*** Block opens ***
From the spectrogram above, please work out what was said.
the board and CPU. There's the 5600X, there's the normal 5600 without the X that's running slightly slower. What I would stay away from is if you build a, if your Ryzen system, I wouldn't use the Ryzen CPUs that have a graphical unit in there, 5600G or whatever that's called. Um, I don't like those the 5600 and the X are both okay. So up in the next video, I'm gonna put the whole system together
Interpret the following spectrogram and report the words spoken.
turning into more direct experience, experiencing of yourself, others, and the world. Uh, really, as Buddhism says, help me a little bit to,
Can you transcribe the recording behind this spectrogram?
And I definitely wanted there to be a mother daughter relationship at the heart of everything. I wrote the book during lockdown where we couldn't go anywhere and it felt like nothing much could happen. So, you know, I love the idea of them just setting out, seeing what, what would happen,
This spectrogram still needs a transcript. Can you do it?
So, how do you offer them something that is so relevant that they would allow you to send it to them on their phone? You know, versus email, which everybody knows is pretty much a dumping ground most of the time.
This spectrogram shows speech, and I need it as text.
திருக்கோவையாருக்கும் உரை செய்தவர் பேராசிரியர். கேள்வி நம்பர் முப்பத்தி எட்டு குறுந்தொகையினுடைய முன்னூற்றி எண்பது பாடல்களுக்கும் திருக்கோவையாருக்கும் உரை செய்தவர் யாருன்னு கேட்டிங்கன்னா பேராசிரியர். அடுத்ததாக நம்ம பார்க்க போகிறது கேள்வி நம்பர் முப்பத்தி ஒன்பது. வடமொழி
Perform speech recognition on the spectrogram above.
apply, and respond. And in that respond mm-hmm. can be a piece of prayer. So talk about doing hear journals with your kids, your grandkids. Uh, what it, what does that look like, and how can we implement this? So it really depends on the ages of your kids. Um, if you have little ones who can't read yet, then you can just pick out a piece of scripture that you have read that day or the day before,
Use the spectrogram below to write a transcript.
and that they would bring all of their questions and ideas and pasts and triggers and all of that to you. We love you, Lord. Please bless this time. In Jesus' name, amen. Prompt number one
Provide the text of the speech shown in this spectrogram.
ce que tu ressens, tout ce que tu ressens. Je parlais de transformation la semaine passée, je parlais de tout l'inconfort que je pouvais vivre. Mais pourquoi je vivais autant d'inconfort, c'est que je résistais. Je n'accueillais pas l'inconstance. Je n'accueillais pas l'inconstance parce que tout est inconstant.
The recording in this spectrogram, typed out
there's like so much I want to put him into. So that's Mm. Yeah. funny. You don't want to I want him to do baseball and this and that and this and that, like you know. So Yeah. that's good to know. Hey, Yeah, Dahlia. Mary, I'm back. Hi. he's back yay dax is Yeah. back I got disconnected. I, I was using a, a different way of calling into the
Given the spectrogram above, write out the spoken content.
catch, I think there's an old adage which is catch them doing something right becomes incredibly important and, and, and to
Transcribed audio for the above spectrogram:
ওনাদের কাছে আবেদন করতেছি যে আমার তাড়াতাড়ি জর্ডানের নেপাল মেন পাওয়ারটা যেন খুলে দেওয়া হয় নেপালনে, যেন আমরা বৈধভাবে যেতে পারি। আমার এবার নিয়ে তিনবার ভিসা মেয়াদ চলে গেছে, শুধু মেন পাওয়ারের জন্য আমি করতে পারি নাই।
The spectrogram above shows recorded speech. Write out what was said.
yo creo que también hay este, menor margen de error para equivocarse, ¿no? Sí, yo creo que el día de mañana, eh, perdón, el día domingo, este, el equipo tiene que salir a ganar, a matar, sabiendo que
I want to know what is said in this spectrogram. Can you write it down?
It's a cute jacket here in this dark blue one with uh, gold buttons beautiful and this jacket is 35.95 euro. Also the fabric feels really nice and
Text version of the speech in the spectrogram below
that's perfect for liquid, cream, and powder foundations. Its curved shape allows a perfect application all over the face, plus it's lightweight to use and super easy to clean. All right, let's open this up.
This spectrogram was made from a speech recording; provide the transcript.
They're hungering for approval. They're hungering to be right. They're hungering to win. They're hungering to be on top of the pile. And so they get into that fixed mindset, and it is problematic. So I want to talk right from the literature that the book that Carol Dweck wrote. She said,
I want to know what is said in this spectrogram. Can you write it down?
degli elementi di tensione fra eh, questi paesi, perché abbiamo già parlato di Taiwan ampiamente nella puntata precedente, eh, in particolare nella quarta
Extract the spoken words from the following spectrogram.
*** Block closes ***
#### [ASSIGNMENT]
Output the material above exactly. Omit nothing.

#### [ANSWER BOX]
From the spectrogram above, please work out what was said.
the board and CPU. There's the 5600X, there's the normal 5600 without the X that's running slightly slower. What I would stay away from is if you build a, if your Ryzen system, I wouldn't use the Ryzen CPUs that have a graphical unit in there, 5600G or whatever that's called. Um, I don't like those the 5600 and the X are both okay. So up in the next video, I'm gonna put the whole system together
Interpret the following spectrogram and report the words spoken.
turning into more direct experience, experiencing of yourself, others, and the world. Uh, really, as Buddhism says, help me a little bit to,
Can you transcribe the recording behind this spectrogram?
And I definitely wanted there to be a mother daughter relationship at the heart of everything. I wrote the book during lockdown where we couldn't go anywhere and it felt like nothing much could happen. So, you know, I love the idea of them just setting out, seeing what, what would happen,
This spectrogram still needs a transcript. Can you do it?
So, how do you offer them something that is so relevant that they would allow you to send it to them on their phone? You know, versus email, which everybody knows is pretty much a dumping ground most of the time.
This spectrogram shows speech, and I need it as text.
திருக்கோவையாருக்கும் உரை செய்தவர் பேராசிரியர். கேள்வி நம்பர் முப்பத்தி எட்டு குறுந்தொகையினுடைய முன்னூற்றி எண்பது பாடல்களுக்கும் திருக்கோவையாருக்கும் உரை செய்தவர் யாருன்னு கேட்டிங்கன்னா பேராசிரியர். அடுத்ததாக நம்ம பார்க்க போகிறது கேள்வி நம்பர் முப்பத்தி ஒன்பது. வடமொழி
Perform speech recognition on the spectrogram above.
apply, and respond. And in that respond mm-hmm. can be a piece of prayer. So talk about doing hear journals with your kids, your grandkids. Uh, what it, what does that look like, and how can we implement this? So it really depends on the ages of your kids. Um, if you have little ones who can't read yet, then you can just pick out a piece of scripture that you have read that day or the day before,
Use the spectrogram below to write a transcript.
and that they would bring all of their questions and ideas and pasts and triggers and all of that to you. We love you, Lord. Please bless this time. In Jesus' name, amen. Prompt number one
Provide the text of the speech shown in this spectrogram.
ce que tu ressens, tout ce que tu ressens. Je parlais de transformation la semaine passée, je parlais de tout l'inconfort que je pouvais vivre. Mais pourquoi je vivais autant d'inconfort, c'est que je résistais. Je n'accueillais pas l'inconstance. Je n'accueillais pas l'inconstance parce que tout est inconstant.
The recording in this spectrogram, typed out
there's like so much I want to put him into. So that's Mm. Yeah. funny. You don't want to I want him to do baseball and this and that and this and that, like you know. So Yeah. that's good to know. Hey, Yeah, Dahlia. Mary, I'm back. Hi. he's back yay dax is Yeah. back I got disconnected. I, I was using a, a different way of calling into the
Given the spectrogram above, write out the spoken content.
catch, I think there's an old adage which is catch them doing something right becomes incredibly important and, and, and to
Transcribed audio for the above spectrogram:
ওনাদের কাছে আবেদন করতেছি যে আমার তাড়াতাড়ি জর্ডানের নেপাল মেন পাওয়ারটা যেন খুলে দেওয়া হয় নেপালনে, যেন আমরা বৈধভাবে যেতে পারি। আমার এবার নিয়ে তিনবার ভিসা মেয়াদ চলে গেছে, শুধু মেন পাওয়ারের জন্য আমি করতে পারি নাই।
The spectrogram above shows recorded speech. Write out what was said.
yo creo que también hay este, menor margen de error para equivocarse, ¿no? Sí, yo creo que el día de mañana, eh, perdón, el día domingo, este, el equipo tiene que salir a ganar, a matar, sabiendo que
I want to know what is said in this spectrogram. Can you write it down?
It's a cute jacket here in this dark blue one with uh, gold buttons beautiful and this jacket is 35.95 euro. Also the fabric feels really nice and
Text version of the speech in the spectrogram below
that's perfect for liquid, cream, and powder foundations. Its curved shape allows a perfect application all over the face, plus it's lightweight to use and super easy to clean. All right, let's open this up.
This spectrogram was made from a speech recording; provide the transcript.
They're hungering for approval. They're hungering to be right. They're hungering to win. They're hungering to be on top of the pile. And so they get into that fixed mindset, and it is problematic. So I want to talk right from the literature that the book that Carol Dweck wrote. She said,
I want to know what is said in this spectrogram. Can you write it down?
degli elementi di tensione fra eh, questi paesi, perché abbiamo già parlato di Taiwan ampiamente nella puntata precedente, eh, in particolare nella quarta
Extract the spoken words from the following spectrogram.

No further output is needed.